TOYS AND GAMES: Biggest Liar in Thomasville
Flashback to the 1970s for one of those poignant father-son car trips where highly significant matters are discussed. Among them: the biggest liar in Thomasville, the South Georgia town where my father was reared.
According to Dad, this guy had told everyone his father’s transport ship was torpedoed in New York Harbor before shipping out for World War I. Not to worry, the guy’s father was so gung ho to get a piece of the Kaiser, he swam all the way to Germany.
Funny stuff, but not near as comical as encountering this Great Bender of Truth at the gas station once we arrived in Thomasville.
“Norman, they had a banquet the other night,” he told Dad. “Coach Garner said you were the best football player he ever had.”
Even at a young age, I understood the concept of considering the source.
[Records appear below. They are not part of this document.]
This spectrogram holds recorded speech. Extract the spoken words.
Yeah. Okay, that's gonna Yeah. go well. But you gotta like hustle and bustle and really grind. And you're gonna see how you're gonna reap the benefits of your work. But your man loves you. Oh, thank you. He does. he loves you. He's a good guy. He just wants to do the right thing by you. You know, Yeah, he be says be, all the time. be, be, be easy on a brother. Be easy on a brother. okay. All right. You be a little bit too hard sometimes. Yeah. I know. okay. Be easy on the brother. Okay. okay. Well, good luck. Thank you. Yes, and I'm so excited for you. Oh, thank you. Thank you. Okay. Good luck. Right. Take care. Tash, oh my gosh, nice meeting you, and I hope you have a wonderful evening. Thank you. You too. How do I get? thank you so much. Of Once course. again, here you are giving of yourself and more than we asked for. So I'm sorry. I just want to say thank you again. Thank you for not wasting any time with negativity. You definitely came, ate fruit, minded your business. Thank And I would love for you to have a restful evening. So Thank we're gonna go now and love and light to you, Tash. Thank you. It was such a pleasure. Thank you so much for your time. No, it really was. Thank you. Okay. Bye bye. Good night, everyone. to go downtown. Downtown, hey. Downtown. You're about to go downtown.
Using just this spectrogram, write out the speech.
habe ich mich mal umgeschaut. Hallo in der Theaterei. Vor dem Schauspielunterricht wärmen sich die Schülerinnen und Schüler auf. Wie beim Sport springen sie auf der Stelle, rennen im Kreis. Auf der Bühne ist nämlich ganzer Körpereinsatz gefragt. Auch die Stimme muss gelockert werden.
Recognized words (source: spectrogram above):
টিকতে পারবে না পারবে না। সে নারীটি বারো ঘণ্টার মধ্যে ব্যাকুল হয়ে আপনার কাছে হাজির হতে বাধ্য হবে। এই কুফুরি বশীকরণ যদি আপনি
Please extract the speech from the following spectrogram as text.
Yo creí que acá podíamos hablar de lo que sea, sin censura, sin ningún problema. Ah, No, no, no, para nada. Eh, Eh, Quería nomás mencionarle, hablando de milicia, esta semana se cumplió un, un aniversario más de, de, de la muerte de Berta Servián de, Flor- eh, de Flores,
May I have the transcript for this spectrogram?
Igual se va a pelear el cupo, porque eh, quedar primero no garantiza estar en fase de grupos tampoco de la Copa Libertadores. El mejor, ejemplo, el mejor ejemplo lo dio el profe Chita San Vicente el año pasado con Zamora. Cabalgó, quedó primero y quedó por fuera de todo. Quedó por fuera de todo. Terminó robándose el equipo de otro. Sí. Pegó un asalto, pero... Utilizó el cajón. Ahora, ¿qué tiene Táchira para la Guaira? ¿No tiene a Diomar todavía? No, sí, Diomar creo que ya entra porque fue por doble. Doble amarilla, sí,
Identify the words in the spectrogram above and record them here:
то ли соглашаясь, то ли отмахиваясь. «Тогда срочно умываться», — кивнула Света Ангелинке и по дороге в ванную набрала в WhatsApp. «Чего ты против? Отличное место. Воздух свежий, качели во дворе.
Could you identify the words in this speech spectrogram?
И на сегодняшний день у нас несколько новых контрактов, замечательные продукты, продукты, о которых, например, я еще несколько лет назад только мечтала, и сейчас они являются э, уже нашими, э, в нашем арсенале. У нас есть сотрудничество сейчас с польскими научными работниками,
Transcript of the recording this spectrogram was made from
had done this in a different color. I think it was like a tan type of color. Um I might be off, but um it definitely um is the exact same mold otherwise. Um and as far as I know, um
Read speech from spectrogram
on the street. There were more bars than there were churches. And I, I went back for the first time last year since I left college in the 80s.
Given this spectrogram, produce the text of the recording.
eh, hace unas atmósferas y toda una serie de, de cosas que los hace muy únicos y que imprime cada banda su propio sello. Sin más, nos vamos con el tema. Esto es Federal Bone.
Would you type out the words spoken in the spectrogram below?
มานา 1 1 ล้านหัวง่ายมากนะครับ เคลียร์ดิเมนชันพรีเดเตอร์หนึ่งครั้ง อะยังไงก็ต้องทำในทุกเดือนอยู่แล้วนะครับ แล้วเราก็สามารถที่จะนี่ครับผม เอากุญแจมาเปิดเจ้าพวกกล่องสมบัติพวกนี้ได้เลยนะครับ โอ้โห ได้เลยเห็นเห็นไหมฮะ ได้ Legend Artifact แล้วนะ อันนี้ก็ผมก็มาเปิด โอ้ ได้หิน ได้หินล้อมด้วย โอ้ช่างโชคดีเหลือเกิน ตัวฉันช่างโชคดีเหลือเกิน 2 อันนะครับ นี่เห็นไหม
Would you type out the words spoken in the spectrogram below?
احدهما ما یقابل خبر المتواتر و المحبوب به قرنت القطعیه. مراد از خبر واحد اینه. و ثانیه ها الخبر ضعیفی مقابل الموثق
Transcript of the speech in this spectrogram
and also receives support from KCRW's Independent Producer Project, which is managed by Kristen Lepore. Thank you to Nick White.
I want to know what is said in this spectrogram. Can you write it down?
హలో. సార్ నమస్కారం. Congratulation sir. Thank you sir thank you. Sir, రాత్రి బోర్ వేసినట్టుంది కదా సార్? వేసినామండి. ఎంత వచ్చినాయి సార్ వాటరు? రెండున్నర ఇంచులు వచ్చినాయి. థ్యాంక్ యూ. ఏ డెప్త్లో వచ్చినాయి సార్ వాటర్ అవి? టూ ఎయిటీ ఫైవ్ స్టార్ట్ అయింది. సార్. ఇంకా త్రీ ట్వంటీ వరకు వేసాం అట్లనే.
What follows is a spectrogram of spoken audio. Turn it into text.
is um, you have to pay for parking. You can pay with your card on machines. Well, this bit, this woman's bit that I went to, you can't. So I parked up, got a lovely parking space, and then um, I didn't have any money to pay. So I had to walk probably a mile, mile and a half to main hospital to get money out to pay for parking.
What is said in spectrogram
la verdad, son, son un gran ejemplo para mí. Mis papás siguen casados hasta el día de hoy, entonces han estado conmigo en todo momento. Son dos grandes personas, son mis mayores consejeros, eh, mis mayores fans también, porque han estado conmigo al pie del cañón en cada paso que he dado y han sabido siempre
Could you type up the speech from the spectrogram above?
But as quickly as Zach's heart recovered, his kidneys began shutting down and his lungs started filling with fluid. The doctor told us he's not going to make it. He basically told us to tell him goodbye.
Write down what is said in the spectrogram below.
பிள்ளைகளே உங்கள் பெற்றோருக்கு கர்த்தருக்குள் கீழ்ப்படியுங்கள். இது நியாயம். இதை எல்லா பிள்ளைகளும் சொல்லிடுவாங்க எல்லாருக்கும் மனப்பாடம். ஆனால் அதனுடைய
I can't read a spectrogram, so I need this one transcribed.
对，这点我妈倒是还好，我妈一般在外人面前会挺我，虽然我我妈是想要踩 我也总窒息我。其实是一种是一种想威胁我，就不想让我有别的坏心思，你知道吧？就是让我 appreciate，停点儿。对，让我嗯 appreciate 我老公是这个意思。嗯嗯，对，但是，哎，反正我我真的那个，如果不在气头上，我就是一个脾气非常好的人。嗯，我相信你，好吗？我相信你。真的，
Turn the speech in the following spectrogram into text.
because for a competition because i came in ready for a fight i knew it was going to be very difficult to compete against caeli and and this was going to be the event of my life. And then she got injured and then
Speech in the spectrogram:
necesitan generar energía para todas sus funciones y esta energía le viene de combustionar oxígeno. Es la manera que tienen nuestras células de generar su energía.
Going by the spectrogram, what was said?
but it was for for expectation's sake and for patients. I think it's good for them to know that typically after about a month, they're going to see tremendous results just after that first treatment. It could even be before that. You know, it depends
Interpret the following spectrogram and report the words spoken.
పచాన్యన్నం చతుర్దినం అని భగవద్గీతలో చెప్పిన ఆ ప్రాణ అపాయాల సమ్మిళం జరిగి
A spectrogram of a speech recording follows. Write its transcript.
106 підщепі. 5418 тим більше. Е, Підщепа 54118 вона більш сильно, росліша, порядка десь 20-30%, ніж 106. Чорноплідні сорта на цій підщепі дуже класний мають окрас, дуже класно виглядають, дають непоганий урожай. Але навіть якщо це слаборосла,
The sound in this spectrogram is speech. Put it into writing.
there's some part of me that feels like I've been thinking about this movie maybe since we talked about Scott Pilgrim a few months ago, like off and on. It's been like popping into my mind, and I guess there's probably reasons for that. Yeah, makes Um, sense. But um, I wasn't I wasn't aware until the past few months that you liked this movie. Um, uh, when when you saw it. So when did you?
Dad laughed the loudest.
His era had been quite different from today’s.
Nu at Thomasville High Dad playing center at Thomasville High
“Bull” Garner coached Thomasville High from the bench while smoking a big cigar. Nobody specialized in one sport; you played what was in season. Football players didn’t have face masks.
The football field sat adjacent to a bakery, where the team could smell fresh bread as it practiced in the late afternoon. The trainers would buy small loaves, hollow them out and fill them with pork and beans. “Then, they’d eat ’em in front of us,” Dad told me.
Basketball players didn’t have jump shots — nobody knew how to shoot one. Besides, the gym ceiling was too low to put any arch on a shot anyway. Dad said they had two bats on the baseball team; one had been repaired with nails.
Thomasville’s Class D League team would line the kids up on the foul line after their games then the manager would hit a ball to the outfield for the fastest kid’s keeping. Dad never grabbed one. Those “speedy” genes were passed on to his middle son. Me.
I think Dad ate collard greens every meal, though they often had fresh chicken if they took care of the execution. Even Buck Rogers didn’t have TV or X-box back then, but Dad enjoyed the simpler times and I always loved hearing his stories — even if he didn’t swim to Germany.
Happy Father’s Day — early — Pops.